Assigned task: Which lines in the data below contain the word "LUFS"? Return each of them.

Record excerpts:
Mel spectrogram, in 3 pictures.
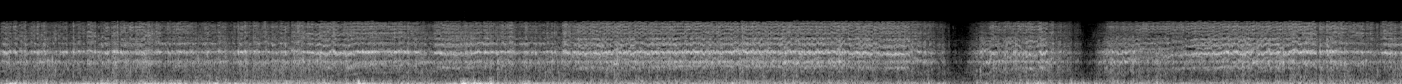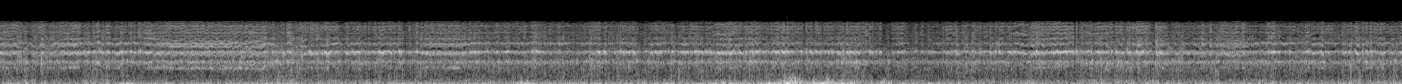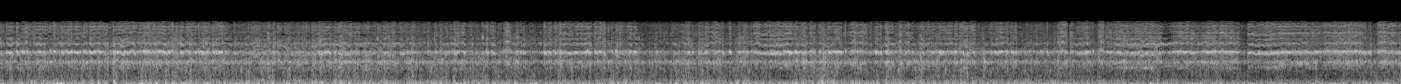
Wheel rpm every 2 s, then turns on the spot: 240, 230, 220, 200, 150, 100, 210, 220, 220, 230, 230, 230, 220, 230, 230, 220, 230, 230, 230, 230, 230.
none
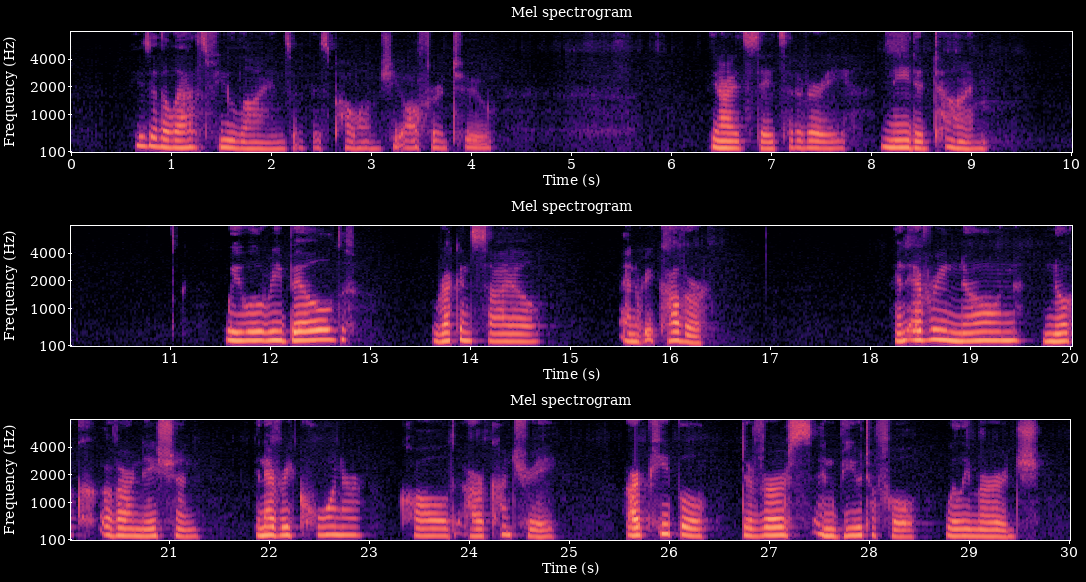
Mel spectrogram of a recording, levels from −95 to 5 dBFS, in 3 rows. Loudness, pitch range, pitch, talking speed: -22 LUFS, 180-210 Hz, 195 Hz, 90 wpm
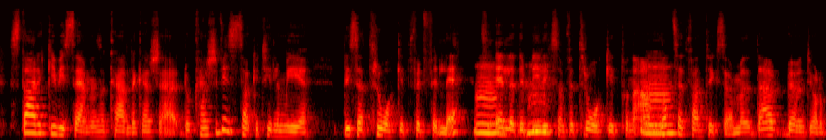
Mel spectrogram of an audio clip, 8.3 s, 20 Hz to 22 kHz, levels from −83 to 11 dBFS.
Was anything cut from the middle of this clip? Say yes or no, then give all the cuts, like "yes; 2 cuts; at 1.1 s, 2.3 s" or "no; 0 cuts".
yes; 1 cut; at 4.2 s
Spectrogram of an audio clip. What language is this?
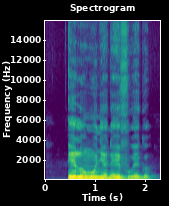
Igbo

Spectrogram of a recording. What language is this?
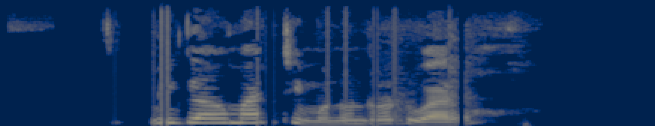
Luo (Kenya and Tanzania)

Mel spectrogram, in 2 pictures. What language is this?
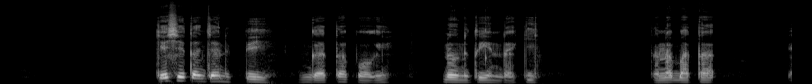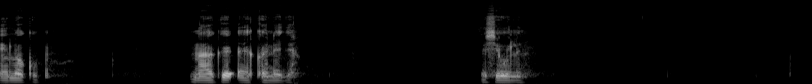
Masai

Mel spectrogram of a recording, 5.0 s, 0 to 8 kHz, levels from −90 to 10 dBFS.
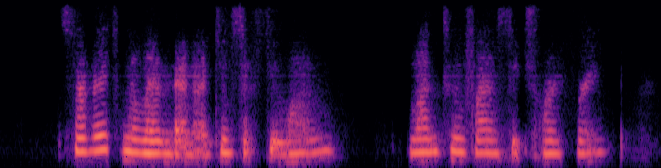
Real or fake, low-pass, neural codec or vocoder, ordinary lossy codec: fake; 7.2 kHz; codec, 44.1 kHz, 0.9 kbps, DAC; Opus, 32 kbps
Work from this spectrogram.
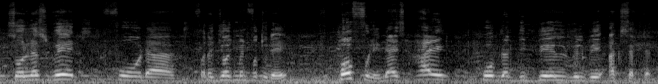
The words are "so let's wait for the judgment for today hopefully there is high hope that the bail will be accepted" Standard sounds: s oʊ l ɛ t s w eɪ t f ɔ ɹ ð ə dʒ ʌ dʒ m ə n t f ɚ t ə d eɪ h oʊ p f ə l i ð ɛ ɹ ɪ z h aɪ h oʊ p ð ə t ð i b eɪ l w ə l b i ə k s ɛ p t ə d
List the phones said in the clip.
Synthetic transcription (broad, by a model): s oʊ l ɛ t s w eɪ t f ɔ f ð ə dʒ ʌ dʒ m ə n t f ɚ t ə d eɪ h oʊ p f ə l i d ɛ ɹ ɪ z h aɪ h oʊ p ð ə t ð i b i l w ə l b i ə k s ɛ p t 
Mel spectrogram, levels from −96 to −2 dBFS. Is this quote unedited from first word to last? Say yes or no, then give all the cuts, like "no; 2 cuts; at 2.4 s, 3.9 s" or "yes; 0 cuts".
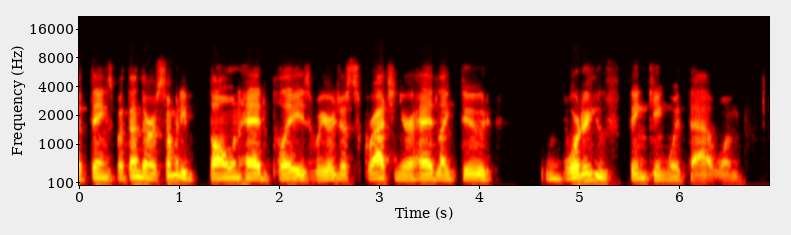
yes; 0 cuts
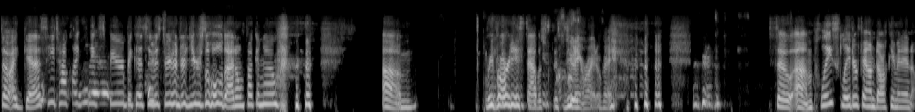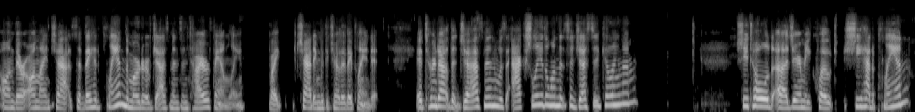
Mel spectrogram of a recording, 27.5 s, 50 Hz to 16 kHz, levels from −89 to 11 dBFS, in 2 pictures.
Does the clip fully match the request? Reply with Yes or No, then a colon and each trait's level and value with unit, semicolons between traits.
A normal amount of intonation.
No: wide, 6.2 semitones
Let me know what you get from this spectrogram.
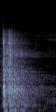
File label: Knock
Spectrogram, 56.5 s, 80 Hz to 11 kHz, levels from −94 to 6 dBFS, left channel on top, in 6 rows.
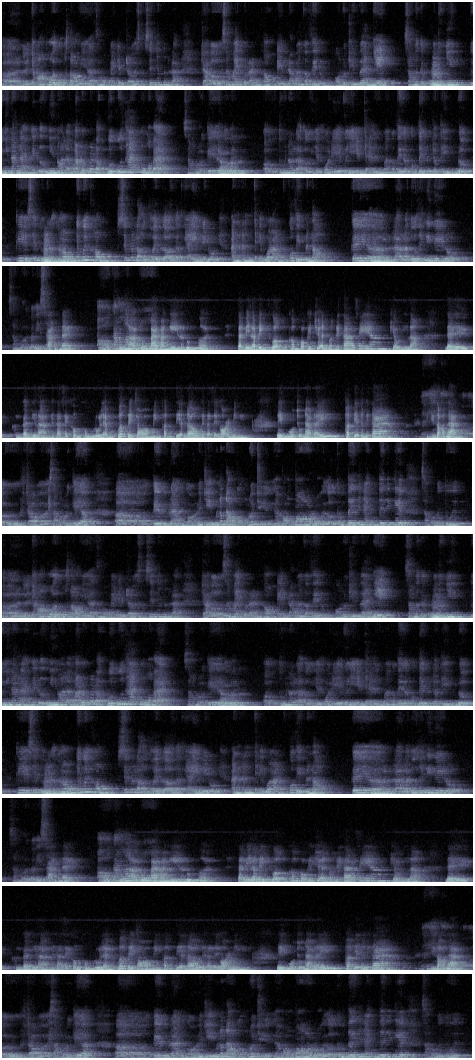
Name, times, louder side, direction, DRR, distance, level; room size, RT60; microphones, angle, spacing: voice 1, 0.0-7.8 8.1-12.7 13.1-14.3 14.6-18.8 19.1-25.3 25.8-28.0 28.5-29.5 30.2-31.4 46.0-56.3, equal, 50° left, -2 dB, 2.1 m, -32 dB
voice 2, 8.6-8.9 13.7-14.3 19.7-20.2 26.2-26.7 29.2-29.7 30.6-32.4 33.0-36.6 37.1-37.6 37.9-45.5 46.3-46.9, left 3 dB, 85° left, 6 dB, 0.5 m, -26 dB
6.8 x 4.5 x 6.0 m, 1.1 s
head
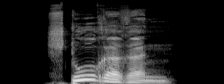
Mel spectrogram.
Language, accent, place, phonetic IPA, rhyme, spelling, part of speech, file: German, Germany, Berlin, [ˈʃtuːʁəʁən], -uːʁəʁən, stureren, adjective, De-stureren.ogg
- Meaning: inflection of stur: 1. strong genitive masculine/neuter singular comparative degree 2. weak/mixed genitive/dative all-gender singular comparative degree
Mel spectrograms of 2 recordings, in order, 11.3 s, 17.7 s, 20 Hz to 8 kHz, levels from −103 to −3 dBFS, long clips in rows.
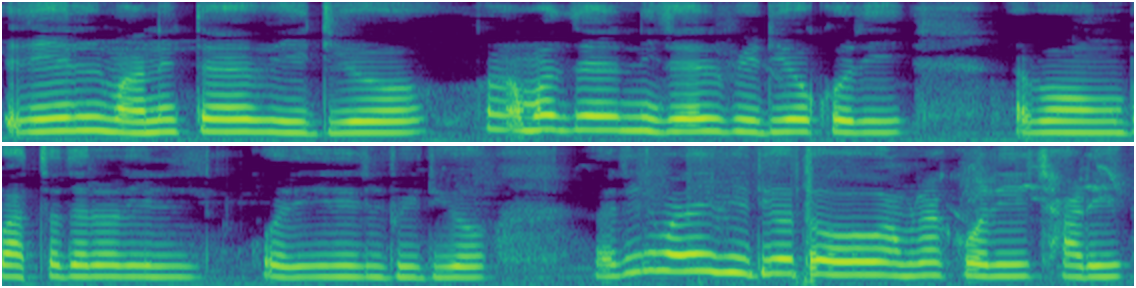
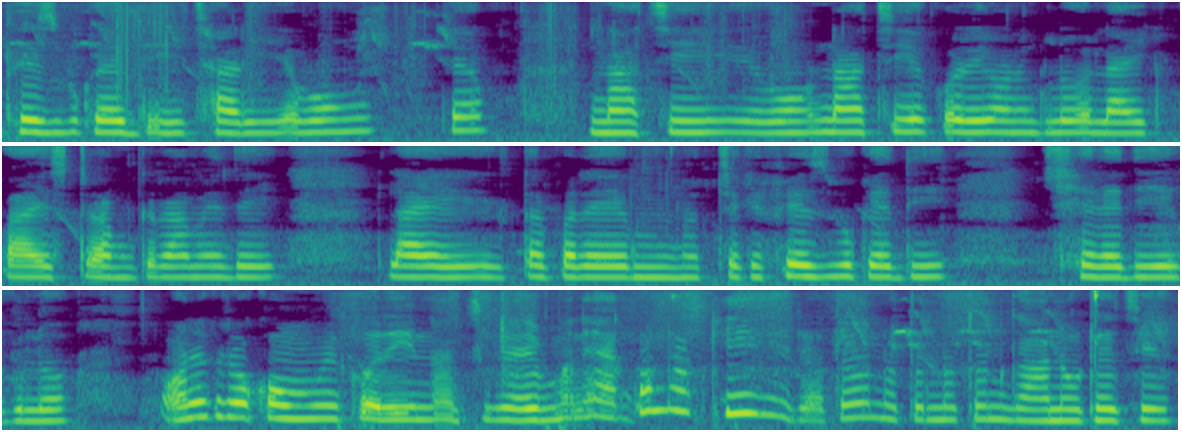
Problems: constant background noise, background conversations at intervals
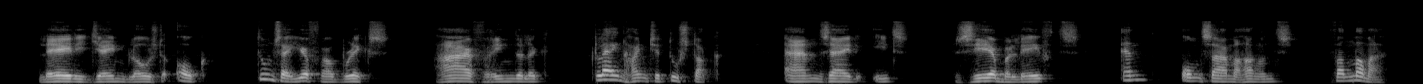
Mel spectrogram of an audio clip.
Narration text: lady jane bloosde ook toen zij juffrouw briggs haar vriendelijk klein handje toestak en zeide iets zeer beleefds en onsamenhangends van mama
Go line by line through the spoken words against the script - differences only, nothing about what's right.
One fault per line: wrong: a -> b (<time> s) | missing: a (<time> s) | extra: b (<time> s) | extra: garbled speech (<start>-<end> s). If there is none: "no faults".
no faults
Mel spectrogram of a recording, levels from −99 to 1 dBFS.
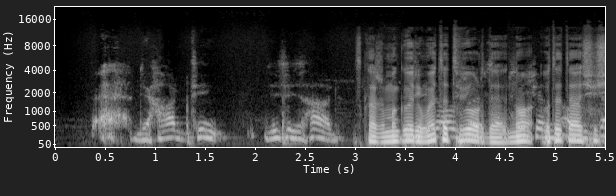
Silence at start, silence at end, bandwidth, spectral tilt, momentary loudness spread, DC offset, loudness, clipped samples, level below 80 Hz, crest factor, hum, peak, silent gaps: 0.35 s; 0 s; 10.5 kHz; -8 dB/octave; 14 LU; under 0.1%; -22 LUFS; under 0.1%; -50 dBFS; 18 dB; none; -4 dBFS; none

Solution to this task:
Mel spectrogram of a recording, levels from −95 to 5 dBFS, in 3 rows. Loudness, pitch range, pitch, talking speed: -22 LUFS, 180-210 Hz, 195 Hz, 90 wpm
Silence at start, silence at end, bandwidth, spectral tilt, momentary loudness spread, DC offset, loudness, clipped samples, level below 80 Hz, crest factor, hum, peak, silent gaps: 0.35 s; 0 s; 10.5 kHz; -8 dB/octave; 14 LU; under 0.1%; -22 LUFS; under 0.1%; -50 dBFS; 18 dB; none; -4 dBFS; none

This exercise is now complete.